Fraud and security issues are always a concern to bank customers, and any instances of data breaches or major fraudulent attacks are always a PR nightmare for financial institutions.
In these cases banks must do their best to not only correct the error, but perform damage control to their customers and the media. Such is the case in an incident reported on this week where Citi allegedly sent a replacement debit card for the account of Microsoft co-founder Paul Allen to a fraudster.
According to several press reports, an AWOL U.S. soldier, Brandon Lee Price, called Citi and changed the address on a bank account held by Allen, then had a debit card sent to his home so he could use it for payments on a delinquent Armed Forces Bank account and personal expenses.
According to an FBI criminal complaint, Price made a $658.81 payment on a bank loan and attempted to make a $15,000 Western Union transaction.
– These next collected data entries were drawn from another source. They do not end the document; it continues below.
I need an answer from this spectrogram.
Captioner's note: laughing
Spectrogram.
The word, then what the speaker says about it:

He was captured in early March and is being detained until the Army takes him into custody.
Citi spokeswoman Catherine Pulley told the Associated Press that the bank "identified the actions of a fraudulent account takeover and turned the matter over to law enforcement" and "will continue to work with law enforcement in the ongoing investigation".
Any time a bank falls victim to an identity thief it is never a good thing, but the fact that Citi apparently compromised the personal information of one of the richest men in the world certainly makes this instance more newsworthy, and a bit embarrassing. Hopefully, this incident will cause all banks to engage in a thorough review of their security protocols and better train call center personnel in the future.
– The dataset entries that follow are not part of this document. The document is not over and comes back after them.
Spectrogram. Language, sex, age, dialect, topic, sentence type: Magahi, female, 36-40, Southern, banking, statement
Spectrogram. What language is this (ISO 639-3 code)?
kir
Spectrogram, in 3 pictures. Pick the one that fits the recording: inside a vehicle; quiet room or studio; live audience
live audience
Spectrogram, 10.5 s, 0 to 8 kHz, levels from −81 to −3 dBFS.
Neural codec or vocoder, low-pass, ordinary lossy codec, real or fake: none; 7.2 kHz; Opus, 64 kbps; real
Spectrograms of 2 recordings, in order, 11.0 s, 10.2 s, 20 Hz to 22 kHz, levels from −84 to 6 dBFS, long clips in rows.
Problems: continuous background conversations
Bryan Yurcan is associate editor for Bank Systems and Technology. He has worked in various editorial capacities for newspapers and magazines for the past 8 years. After beginning his career as a municipal and courts reporter for daily newspapers in upstate New York, Bryan has ... View Full Bio